Reproduce exactly only the lines from the line that holds "Could I have" to the line that holds "Get the text", inclusive, in the listing below, and please leave out every picture.
------------
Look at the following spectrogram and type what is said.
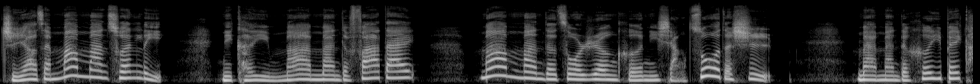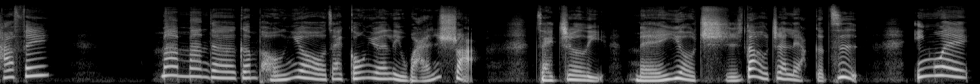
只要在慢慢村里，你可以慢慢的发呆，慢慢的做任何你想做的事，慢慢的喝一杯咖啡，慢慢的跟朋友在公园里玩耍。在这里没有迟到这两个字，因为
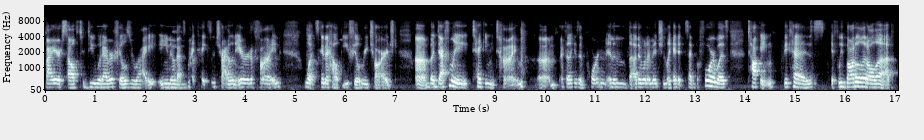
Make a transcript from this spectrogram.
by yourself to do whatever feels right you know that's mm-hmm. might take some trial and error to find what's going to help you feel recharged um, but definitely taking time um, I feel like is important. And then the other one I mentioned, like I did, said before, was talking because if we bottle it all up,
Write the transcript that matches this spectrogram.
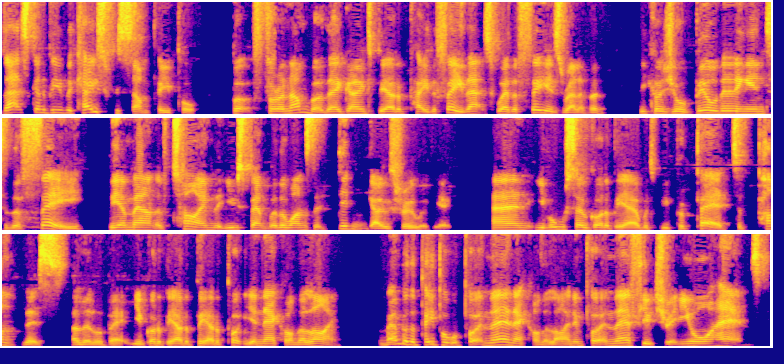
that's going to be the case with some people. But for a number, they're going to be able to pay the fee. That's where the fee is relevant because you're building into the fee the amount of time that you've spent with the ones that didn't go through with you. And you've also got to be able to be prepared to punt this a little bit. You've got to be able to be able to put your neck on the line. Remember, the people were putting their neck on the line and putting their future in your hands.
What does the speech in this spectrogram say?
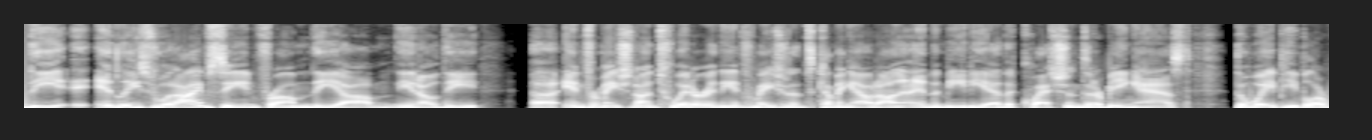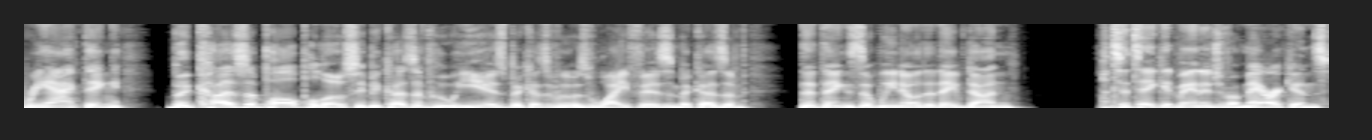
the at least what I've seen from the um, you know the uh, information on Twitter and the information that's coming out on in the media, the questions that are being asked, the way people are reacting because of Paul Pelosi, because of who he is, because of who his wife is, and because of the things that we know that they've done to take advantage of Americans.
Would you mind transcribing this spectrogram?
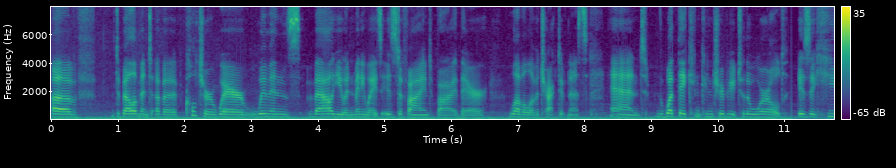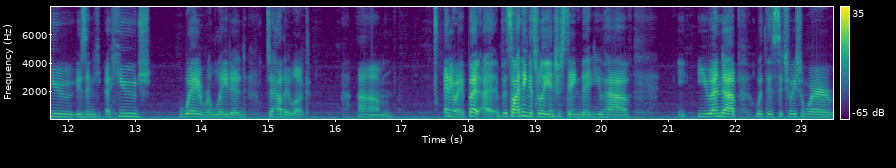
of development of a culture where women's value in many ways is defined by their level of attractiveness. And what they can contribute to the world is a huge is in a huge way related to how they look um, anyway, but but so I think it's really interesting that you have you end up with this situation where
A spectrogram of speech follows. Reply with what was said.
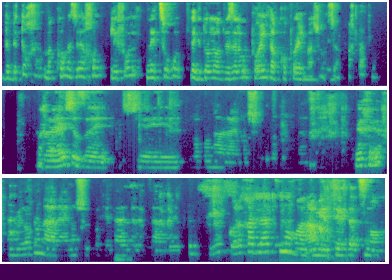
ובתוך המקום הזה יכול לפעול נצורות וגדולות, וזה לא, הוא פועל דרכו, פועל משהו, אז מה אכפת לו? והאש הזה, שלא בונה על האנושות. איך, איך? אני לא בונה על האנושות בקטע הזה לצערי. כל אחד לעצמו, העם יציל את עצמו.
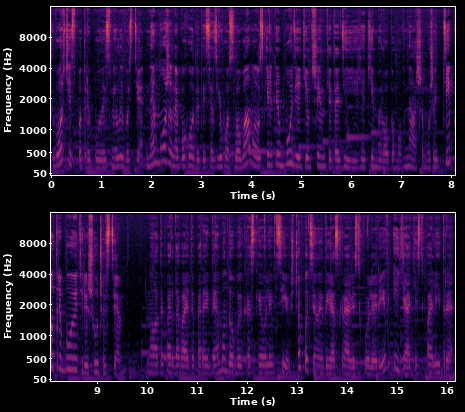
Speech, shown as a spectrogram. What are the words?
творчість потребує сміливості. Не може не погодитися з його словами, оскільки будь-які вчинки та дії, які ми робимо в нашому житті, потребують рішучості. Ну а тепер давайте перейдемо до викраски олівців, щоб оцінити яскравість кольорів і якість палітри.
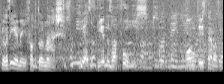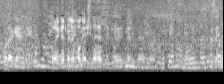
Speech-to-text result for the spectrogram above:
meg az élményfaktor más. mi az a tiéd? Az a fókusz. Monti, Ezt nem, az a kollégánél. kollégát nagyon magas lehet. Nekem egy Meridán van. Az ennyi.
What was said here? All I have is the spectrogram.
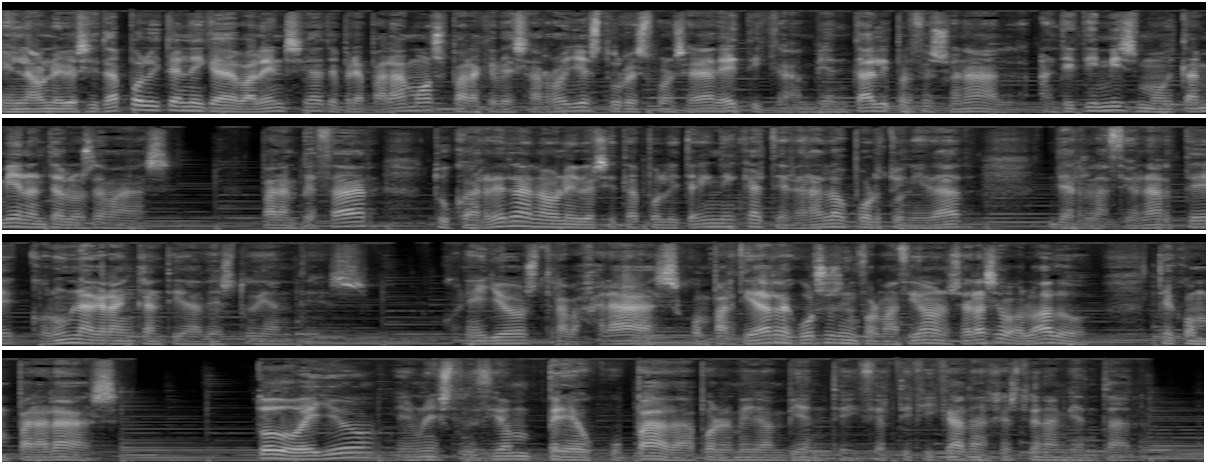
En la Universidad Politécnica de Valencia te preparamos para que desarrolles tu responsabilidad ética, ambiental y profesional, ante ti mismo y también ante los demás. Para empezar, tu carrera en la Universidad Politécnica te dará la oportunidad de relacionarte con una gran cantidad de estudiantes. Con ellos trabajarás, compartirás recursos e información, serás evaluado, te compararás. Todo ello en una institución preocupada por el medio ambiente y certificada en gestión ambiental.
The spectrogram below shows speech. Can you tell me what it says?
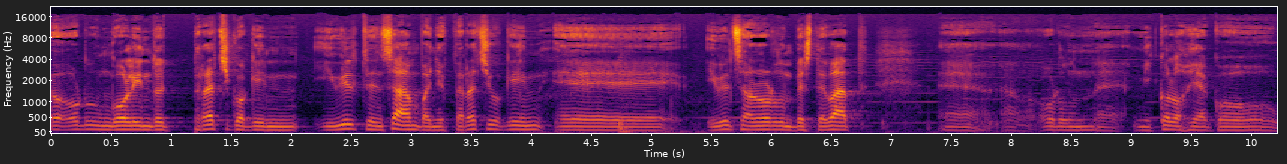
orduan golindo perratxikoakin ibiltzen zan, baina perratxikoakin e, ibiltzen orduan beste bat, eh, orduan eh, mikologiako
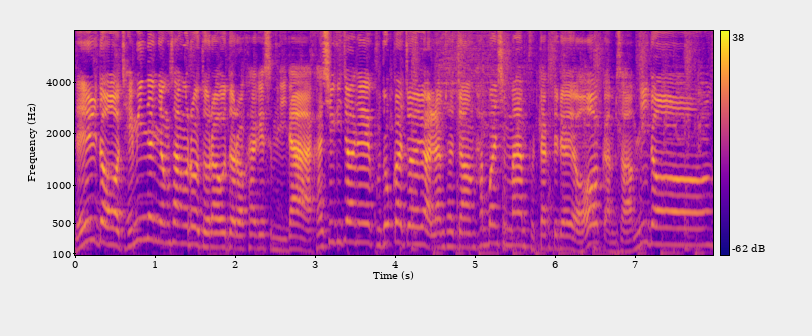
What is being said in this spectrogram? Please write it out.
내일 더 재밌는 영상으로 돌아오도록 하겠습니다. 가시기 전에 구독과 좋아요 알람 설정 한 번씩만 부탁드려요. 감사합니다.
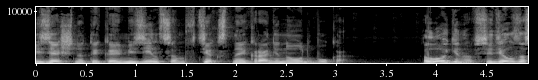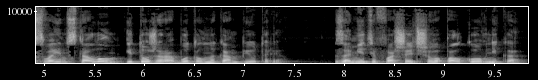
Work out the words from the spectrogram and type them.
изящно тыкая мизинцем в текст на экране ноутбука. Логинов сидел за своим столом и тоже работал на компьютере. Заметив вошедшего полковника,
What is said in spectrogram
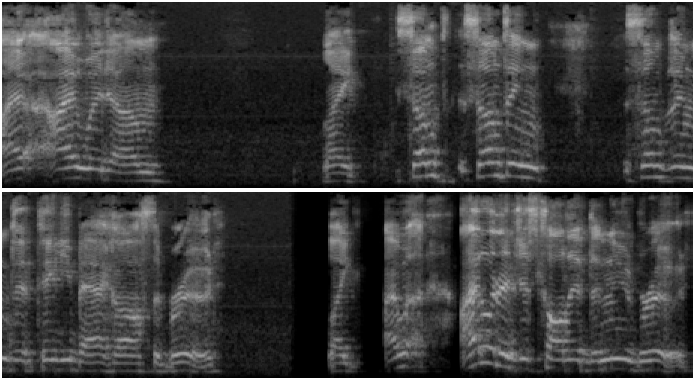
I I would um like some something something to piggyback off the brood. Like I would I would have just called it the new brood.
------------
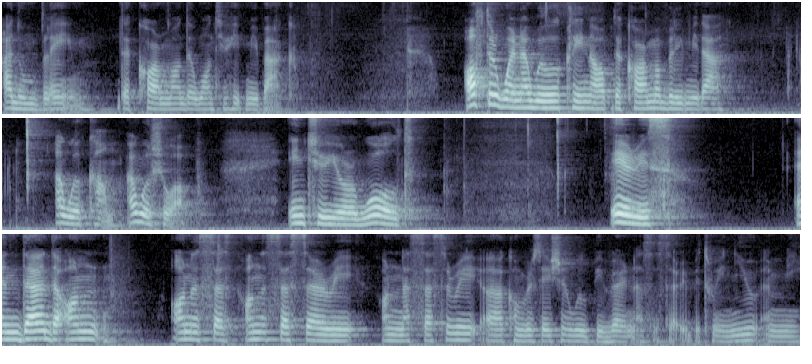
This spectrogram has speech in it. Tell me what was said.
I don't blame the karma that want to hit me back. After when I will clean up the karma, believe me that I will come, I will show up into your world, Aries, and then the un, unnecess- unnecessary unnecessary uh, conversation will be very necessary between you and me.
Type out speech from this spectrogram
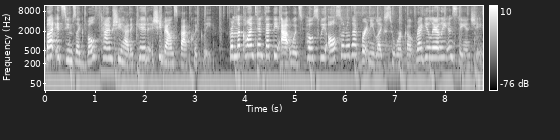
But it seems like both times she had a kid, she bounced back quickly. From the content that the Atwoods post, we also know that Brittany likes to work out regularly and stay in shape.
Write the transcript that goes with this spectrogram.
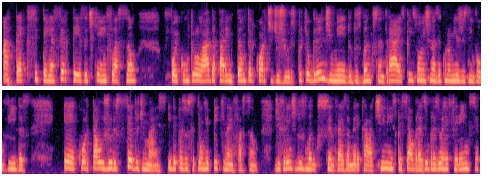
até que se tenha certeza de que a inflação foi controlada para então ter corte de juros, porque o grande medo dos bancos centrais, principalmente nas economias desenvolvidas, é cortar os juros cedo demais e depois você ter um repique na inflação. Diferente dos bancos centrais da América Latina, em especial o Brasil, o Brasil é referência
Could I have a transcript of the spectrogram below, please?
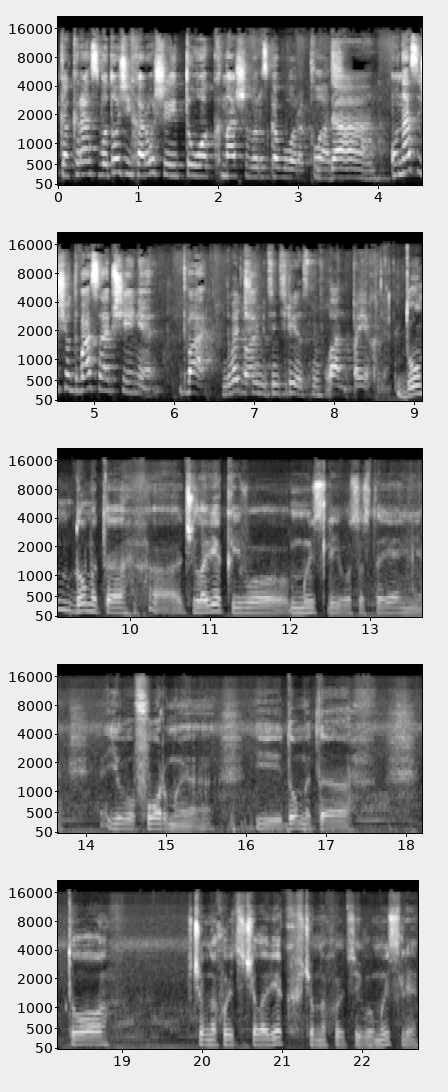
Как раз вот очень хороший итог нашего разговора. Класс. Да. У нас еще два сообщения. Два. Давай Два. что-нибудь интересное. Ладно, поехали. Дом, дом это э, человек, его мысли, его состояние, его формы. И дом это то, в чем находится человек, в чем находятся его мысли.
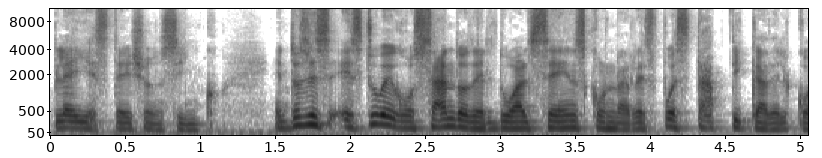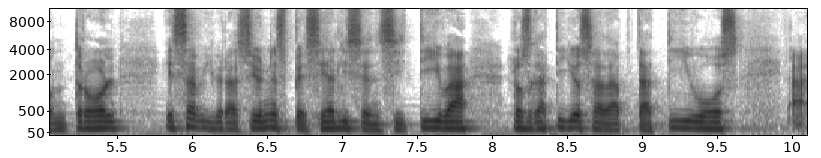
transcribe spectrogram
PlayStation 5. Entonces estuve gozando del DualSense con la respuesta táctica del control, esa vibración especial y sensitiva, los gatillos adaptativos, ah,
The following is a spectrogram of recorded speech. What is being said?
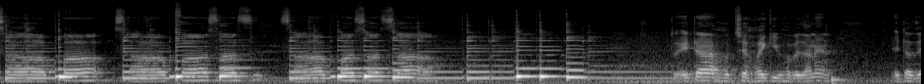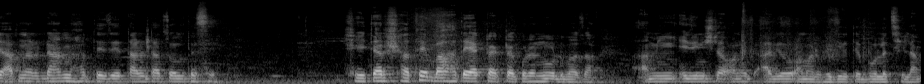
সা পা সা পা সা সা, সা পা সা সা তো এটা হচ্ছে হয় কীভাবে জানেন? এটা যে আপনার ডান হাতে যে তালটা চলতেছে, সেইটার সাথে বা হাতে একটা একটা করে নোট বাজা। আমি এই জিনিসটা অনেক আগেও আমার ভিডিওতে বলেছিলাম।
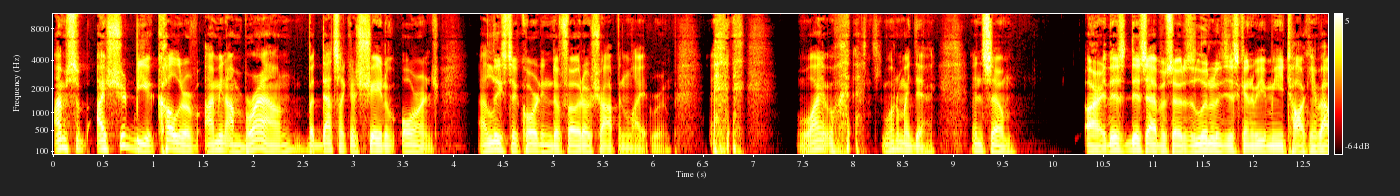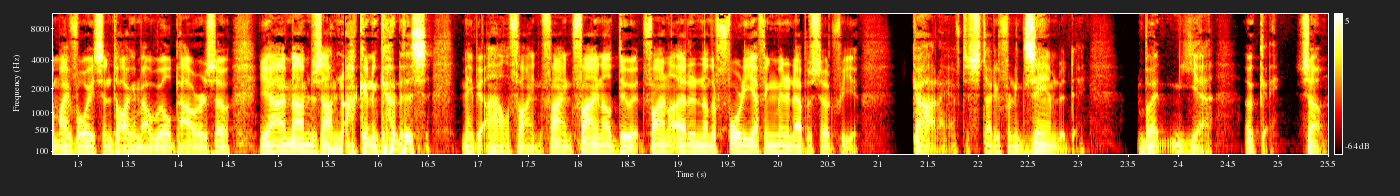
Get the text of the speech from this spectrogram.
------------
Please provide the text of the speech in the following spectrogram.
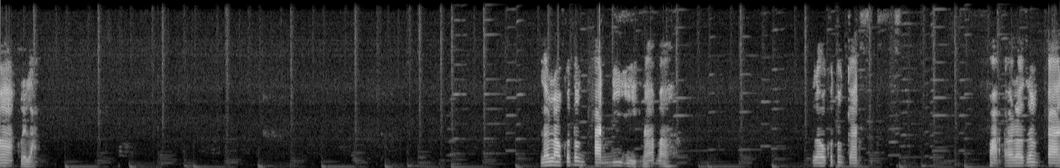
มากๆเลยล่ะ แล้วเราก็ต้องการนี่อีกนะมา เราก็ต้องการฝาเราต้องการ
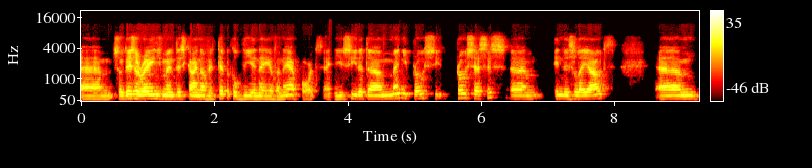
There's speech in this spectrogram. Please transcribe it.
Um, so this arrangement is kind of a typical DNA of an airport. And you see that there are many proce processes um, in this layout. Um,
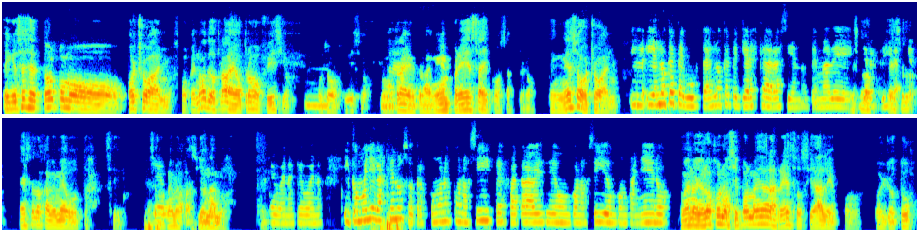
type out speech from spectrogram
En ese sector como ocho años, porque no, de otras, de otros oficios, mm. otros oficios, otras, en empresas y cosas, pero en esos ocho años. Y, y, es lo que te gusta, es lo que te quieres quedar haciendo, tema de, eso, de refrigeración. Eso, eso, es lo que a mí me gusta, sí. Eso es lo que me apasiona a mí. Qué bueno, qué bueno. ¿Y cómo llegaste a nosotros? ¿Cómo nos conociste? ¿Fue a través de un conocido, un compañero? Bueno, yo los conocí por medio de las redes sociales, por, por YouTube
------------
> _Result for this exercise_
Could I have a transcript of the spectrogram below, please?
Как раз вот очень хороший итог нашего разговора. Класс. Да. У нас еще два сообщения. Два. Давай Два. что-нибудь интересное. Ладно, поехали. Дом, дом это э, человек, его мысли, его состояние, его формы. И дом это то, в чем находится человек, в чем находятся его мысли.
transcribe spectrogram
PlayStation 5. Entonces estuve gozando del DualSense con la respuesta táctica del control, esa vibración especial y sensitiva, los gatillos adaptativos, ah,
The following is a spectrogram of recorded speech. What is being said?
সা পা সা পা সা সা, সা পা সা সা তো এটা হচ্ছে হয় কীভাবে জানেন? এটা যে আপনার ডান হাতে যে তালটা চলতেছে, সেইটার সাথে বা হাতে একটা একটা করে নোট বাজা। আমি এই জিনিসটা অনেক আগেও আমার ভিডিওতে বলেছিলাম।
Get the text of the speech from this spectrogram.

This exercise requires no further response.